Another company came out with a new gluten-free white bread and I had a $2 coupon for a loaf of it. Well, I thought, two dollars is two dollars, so I will buy a loaf. It was $7 a loaf, so I only had to spend $5 for it. That would be 60 cents a slice, if you paid $7 for the loaf. I was so excited about trying some bread that tasted like my mother used to bake. I didn't sleep good last night, just thinking about my new discovery. Upon arising this morning, my aches and pains were replaced with anxiety and apprehension.
After perking my cup of coffee, pouring it and toasting two slices of this bread, I smothered both slices of this toast with imitation butter and my own homemade strawberry freezer jam.
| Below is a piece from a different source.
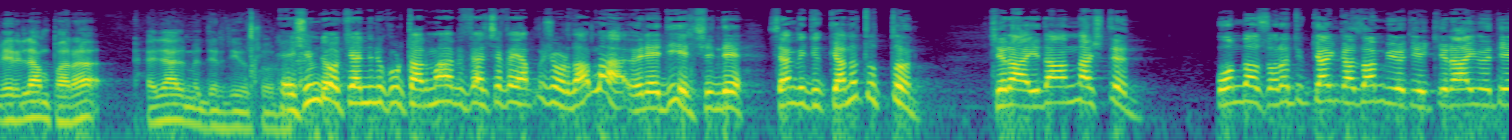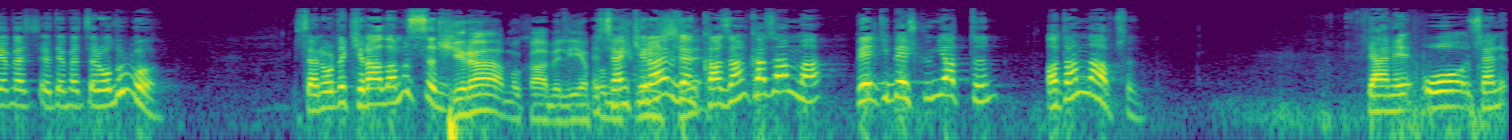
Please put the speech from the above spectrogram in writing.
verilen para helal midir diyor soruyor. E şimdi o kendini kurtarma bir felsefe yapmış orada ama öyle değil. Şimdi sen bir dükkanı tuttun. Kirayı da anlaştın. Ondan sonra dükkan kazanmıyor diye kirayı ödeyemez, ödemezsen olur mu? Sen orada kiralamışsın. Kira mukabeli E yapılmış sen kirayı sen kazan kazanma. Belki beş gün yattın. Adam ne yapsın? Yani o sen e,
The moment of truth was upon me. What I discovered next was exactly what I had expected. After taking one bite of this toast, my dream bubble was popped. This toast tasted just like a dish cloth. For anyone to think that this country has progressed and become the most admired country in the world, I have this to add to our repertoire.
As a teenage boy in the 1940s, I spent 8 hours a day, hoeing field corn by hand in the baking sun. We were paid 50 cents a day. After 70 years, this same generation is in their 80s, and those who are diagnosed with Celiac and are confined to a gluten-free diet must pay 60 cents a slice for the bread they eat every day. Does the cost of living allowance mean something besides a drink that was created and patented in Atlanta, Ga., when a large loaf of bread sold for 19 cents?
Weldon C. Cohick Jr.